- Supplied data
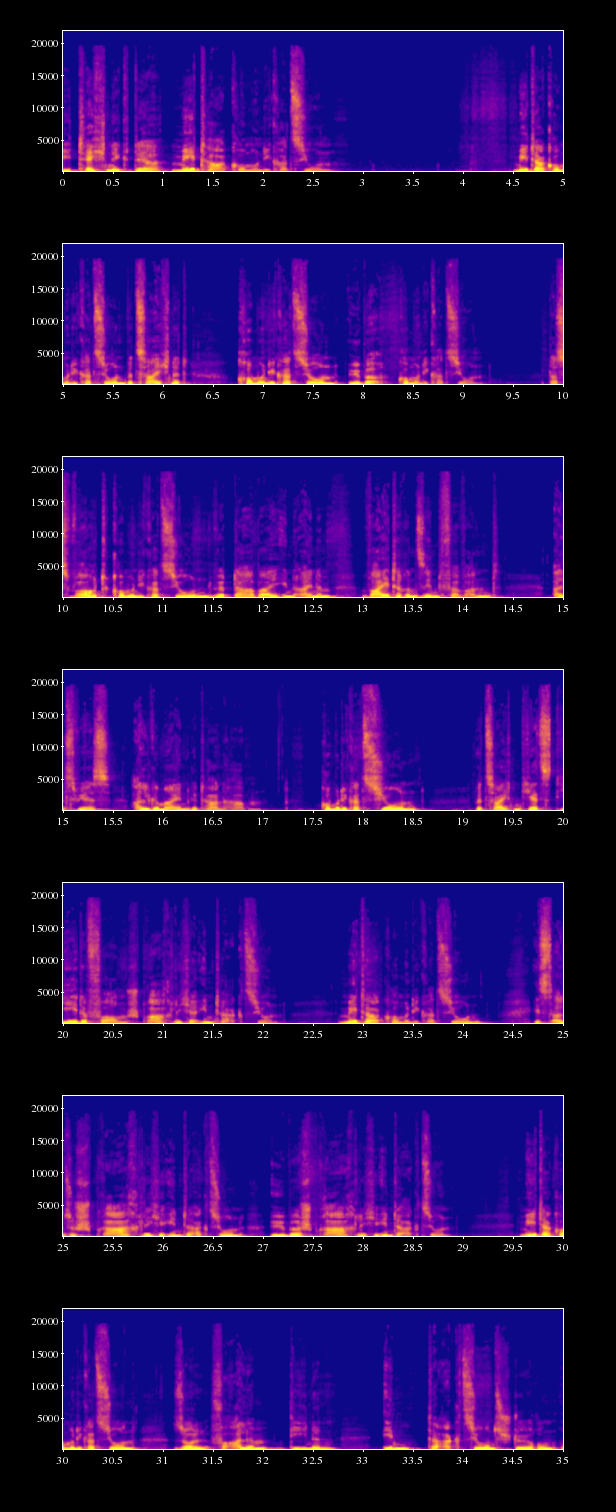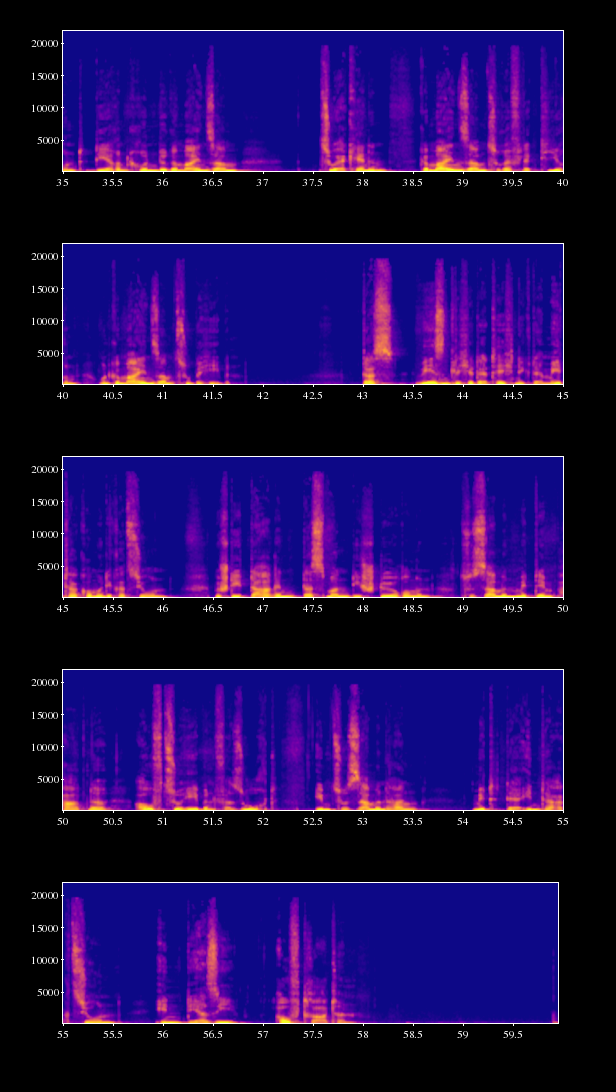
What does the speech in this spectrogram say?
Die Technik der Metakommunikation. Metakommunikation bezeichnet Kommunikation über Kommunikation. Das Wort Kommunikation wird dabei in einem weiteren Sinn verwandt, als wir es allgemein getan haben. Kommunikation bezeichnet jetzt jede Form sprachlicher Interaktion. Metakommunikation ist also sprachliche Interaktion über sprachliche Interaktion. Metakommunikation soll vor allem dienen, Interaktionsstörungen und deren Gründe gemeinsam zu erkennen, gemeinsam zu reflektieren und gemeinsam zu beheben. Das Wesentliche der Technik der Metakommunikation besteht darin, dass man die Störungen zusammen mit dem Partner aufzuheben versucht, im Zusammenhang mit der Interaktion, in der sie auftraten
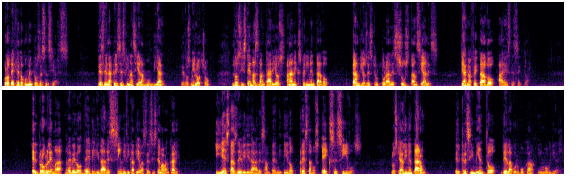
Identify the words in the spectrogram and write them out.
Protege documentos esenciales. Desde la crisis financiera mundial de 2008, los sistemas bancarios han experimentado cambios estructurales sustanciales que han afectado a este sector. El problema reveló debilidades significativas del sistema bancario, y estas debilidades han permitido préstamos excesivos, los que alimentaron el crecimiento de la burbuja inmobiliaria.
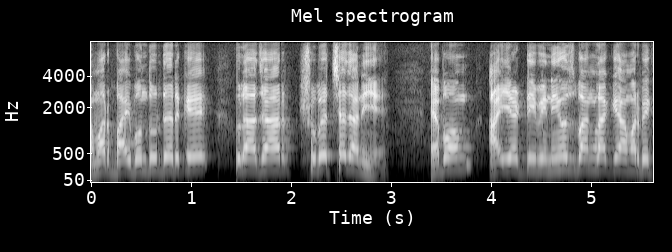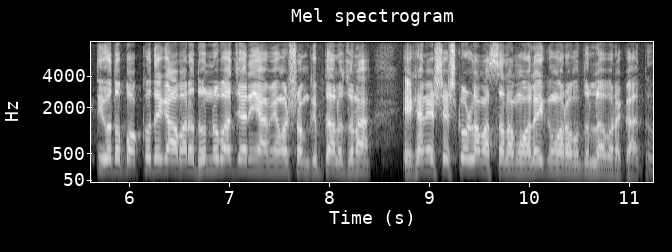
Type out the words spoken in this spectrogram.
আমার ভাই বন্ধুদেরকে ঈদুল আজহার শুভেচ্ছা জানিয়ে এবং আইআর টিভি নিউজ বাংলাকে আমার ব্যক্তিগত পক্ষ থেকে আবারও ধন্যবাদ জানিয়ে আমি আমার সংক্ষিপ্ত আলোচনা এখানে শেষ করলাম। আসসালামু আলাইকুম রহমতুল্লাহ বরাকাতু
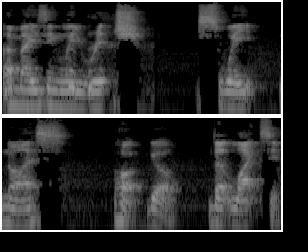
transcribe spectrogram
amazingly rich, sweet, nice, hot girl that likes him.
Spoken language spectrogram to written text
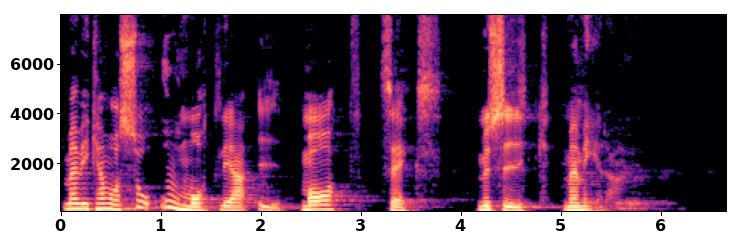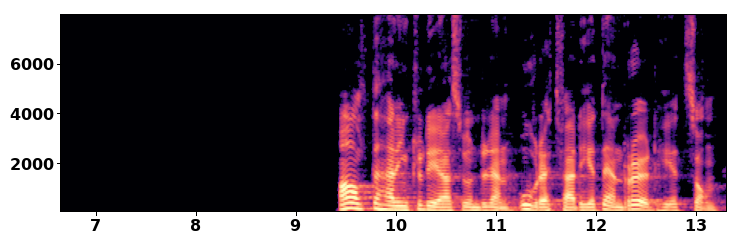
men vi kan vara så omåttliga i mat, sex, musik med mera. Allt det här inkluderas under den orättfärdighet, den rödhet som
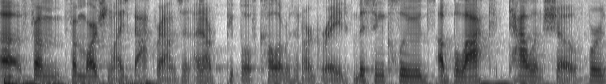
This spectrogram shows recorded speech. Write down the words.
uh, from from marginalized backgrounds and, and, our people of color within our grade. This includes a black talent show. We're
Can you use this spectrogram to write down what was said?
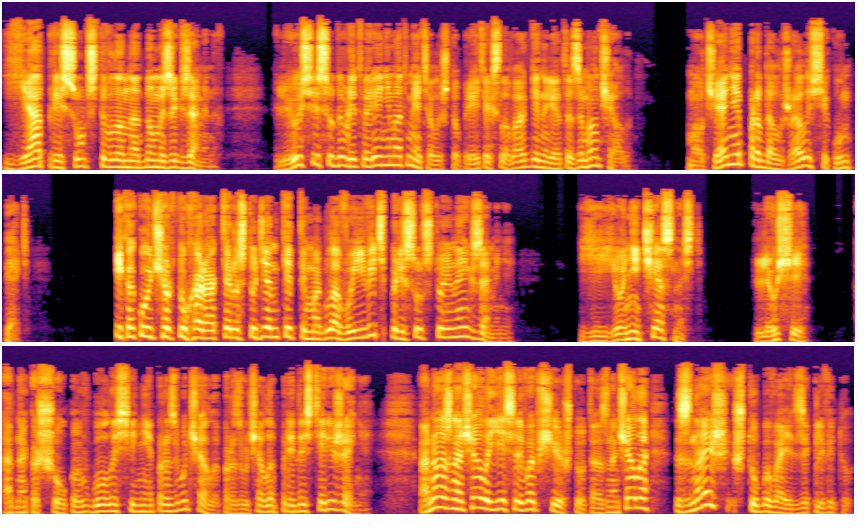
Я присутствовала на одном из экзаменов. Люси с удовлетворением отметила, что при этих словах Генриетта замолчала. Молчание продолжалось секунд пять. «И какую черту характера студентки ты могла выявить, присутствуя на экзамене?» «Ее нечестность». «Люси, Однако шока в голосе не прозвучало, прозвучало предостережение. Оно означало, если вообще что-то означало, знаешь, что бывает за клевету?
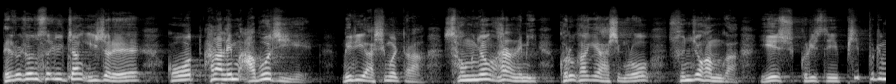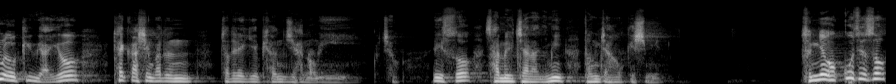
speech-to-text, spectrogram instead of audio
베드로전서 1장 2절에 곧 하나님 아버지의 미리 하심을 따라 성령 하나님이 거룩하게 하심으로 순종함과 예수 그리스도의 피 뿌림을 얻기 위하여 택하심 받은 자들에게 편지하노니 그렇죠? 여기서 삼일체 하나님이 등장하고 계십니다. 성경 곳곳에서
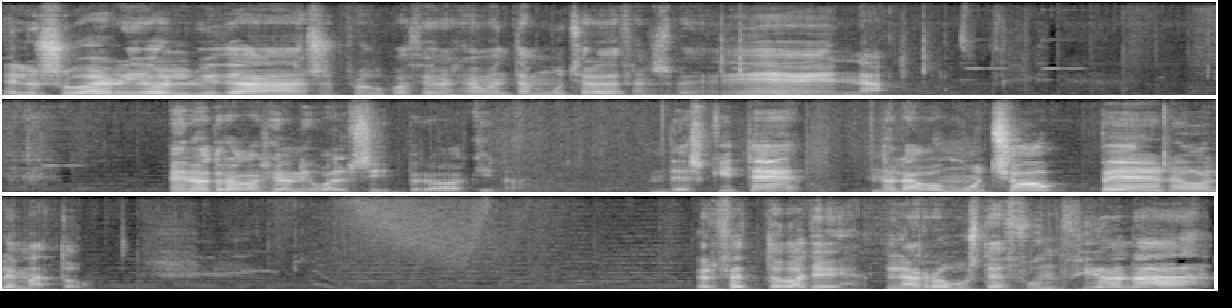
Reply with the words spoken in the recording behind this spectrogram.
El usuario olvida sus preocupaciones y aumenta mucho la defensa. Eh, no. En otra ocasión igual sí, pero aquí no. Desquite. No le hago mucho, pero le mato. Perfecto, oye. La robustez funciona.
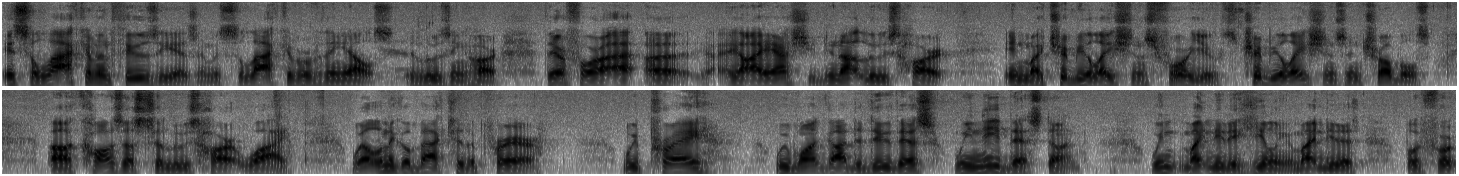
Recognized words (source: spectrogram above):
It's the lack of enthusiasm. It's the lack of everything else, losing heart. Therefore, I, uh, I ask you, do not lose heart in my tribulations for you. Tribulations and troubles uh, cause us to lose heart. Why? Well, let me go back to the prayer. We pray, we want God to do this, we need this done. We might need a healing, we might need this. But for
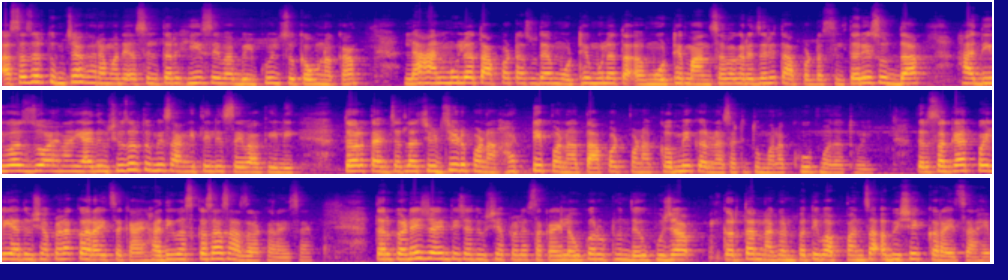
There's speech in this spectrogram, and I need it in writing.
असं जर तुमच्या घरामध्ये असेल तर ही सेवा बिलकुल चुकवू नका. लहान मुलं तापट असू द्या मोठे मुलं ता मोठे माणसं वगैरे जरी तापट असतील तरीसुद्धा हा दिवस जो आहे ना या दिवशी जर तुम्ही सांगितलेली सेवा केली तर त्यांच्यातला चिडचिडपणा हट्टीपणा तापटपणा कमी करण्यासाठी तुम्हाला खूप मदत होईल. तर सगळ्यात पहिले या दिवशी आपल्याला करायचं काय? हा दिवस कसा साजरा करायचा आहे? तर गणेश जयंतीच्या दिवशी आपल्याला सकाळी लवकर उठून देवपूजा करताना गणपती बाप्पांचा अभिषेक करायचा आहे.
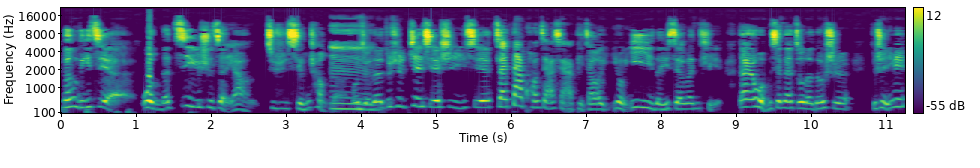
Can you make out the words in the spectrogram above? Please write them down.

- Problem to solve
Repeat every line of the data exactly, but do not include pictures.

- Result of this task
What does the speech in this spectrogram say?
Die Technik der Metakommunikation. Metakommunikation bezeichnet Kommunikation über Kommunikation. Das Wort Kommunikation wird dabei in einem weiteren Sinn verwandt, als wir es allgemein getan haben. Kommunikation bezeichnet jetzt jede Form sprachlicher Interaktion. Metakommunikation ist also sprachliche Interaktion über sprachliche Interaktion. Metakommunikation soll vor allem dienen, Interaktionsstörungen und deren Gründe gemeinsam zu erkennen, gemeinsam zu reflektieren und gemeinsam zu beheben. Das Wesentliche der Technik der Metakommunikation besteht darin, dass man die Störungen zusammen mit dem Partner aufzuheben versucht, im Zusammenhang mit der Interaktion, in der sie auftraten
Identify the words in the spectrogram and write them out.
Protege documentos esenciales. Desde la crisis financiera mundial de 2008, los sistemas bancarios han experimentado cambios estructurales sustanciales que han afectado a este sector. El problema reveló debilidades significativas del sistema bancario, y estas debilidades han permitido préstamos excesivos, los que alimentaron el crecimiento de la burbuja inmobiliaria.
Type out the words spoken in this spectrogram.
আমার ভাই বন্ধুদেরকে ঈদুল আজহার শুভেচ্ছা জানিয়ে এবং আইআর টিভি নিউজ বাংলাকে আমার ব্যক্তিগত পক্ষ থেকে আবারও ধন্যবাদ জানিয়ে আমি আমার সংক্ষিপ্ত আলোচনা এখানে শেষ করলাম। আসসালামু আলাইকুম রহমতুল্লাহ বরাকাতু
transcribe spectrogram
amazingly rich, sweet, nice, hot girl that likes him.
Spoken language spectrogram to written text
men vi kan vara så omåttliga i mat, sex, musik med mera. Allt det här inkluderas under den orättfärdighet, den rödhet som
This spectrogram shows recorded speech. Write down the words.
uh, from from marginalized backgrounds and, and, our people of color within our grade. This includes a black talent show. We're
Can you use this spectrogram to write down what was said?
Я присутствовала на одном из экзаменов. Люси с удовлетворением отметила, что при этих словах Генриетта замолчала. Молчание продолжалось секунд пять. «И какую черту характера студентки ты могла выявить, присутствуя на экзамене?» «Ее нечестность». «Люси, Однако шока в голосе не прозвучало, прозвучало предостережение. Оно означало, если вообще что-то означало, знаешь, что бывает за клевету?
speech-to-text, spectrogram instead of audio
베드로전서 1장 2절에 곧 하나님 아버지의 미리 하심을 따라 성령 하나님이 거룩하게 하심으로 순종함과 예수 그리스도의 피 뿌림을 얻기 위하여 택하심 받은 자들에게 편지하노니 그렇죠? 여기서 삼일체 하나님이 등장하고 계십니다. 성경 곳곳에서
Reply with the words spoken in the recording behind this spectrogram.
El usuario olvida sus preocupaciones y aumenta mucho la defensa. Eh, no. En otra ocasión igual sí, pero aquí no. Desquite. No le hago mucho, pero le mato. Perfecto, oye. La robustez funciona.
Recognized words (source: spectrogram above):
It's the lack of enthusiasm. It's the lack of everything else, losing heart. Therefore, I, uh, I ask you, do not lose heart in my tribulations for you. Tribulations and troubles uh, cause us to lose heart. Why? Well, let me go back to the prayer. We pray, we want God to do this, we need this done. We might need a healing, we might need this. But for
There's speech in this spectrogram, and I need it in writing.
असं जर तुमच्या घरामध्ये असेल तर ही सेवा बिलकुल चुकवू नका. लहान मुलं तापट असू द्या मोठे मुलं ता मोठे माणसं वगैरे जरी तापट असतील तरीसुद्धा हा दिवस जो आहे ना या दिवशी जर तुम्ही सांगितलेली सेवा केली तर त्यांच्यातला चिडचिडपणा हट्टीपणा तापटपणा कमी करण्यासाठी तुम्हाला खूप मदत होईल. तर सगळ्यात पहिले या दिवशी आपल्याला करायचं काय? हा दिवस कसा साजरा करायचा आहे? तर गणेश जयंतीच्या दिवशी आपल्याला सकाळी लवकर उठून देवपूजा करताना गणपती बाप्पांचा अभिषेक करायचा आहे.
Can you make out the words in the spectrogram above? Please write them down.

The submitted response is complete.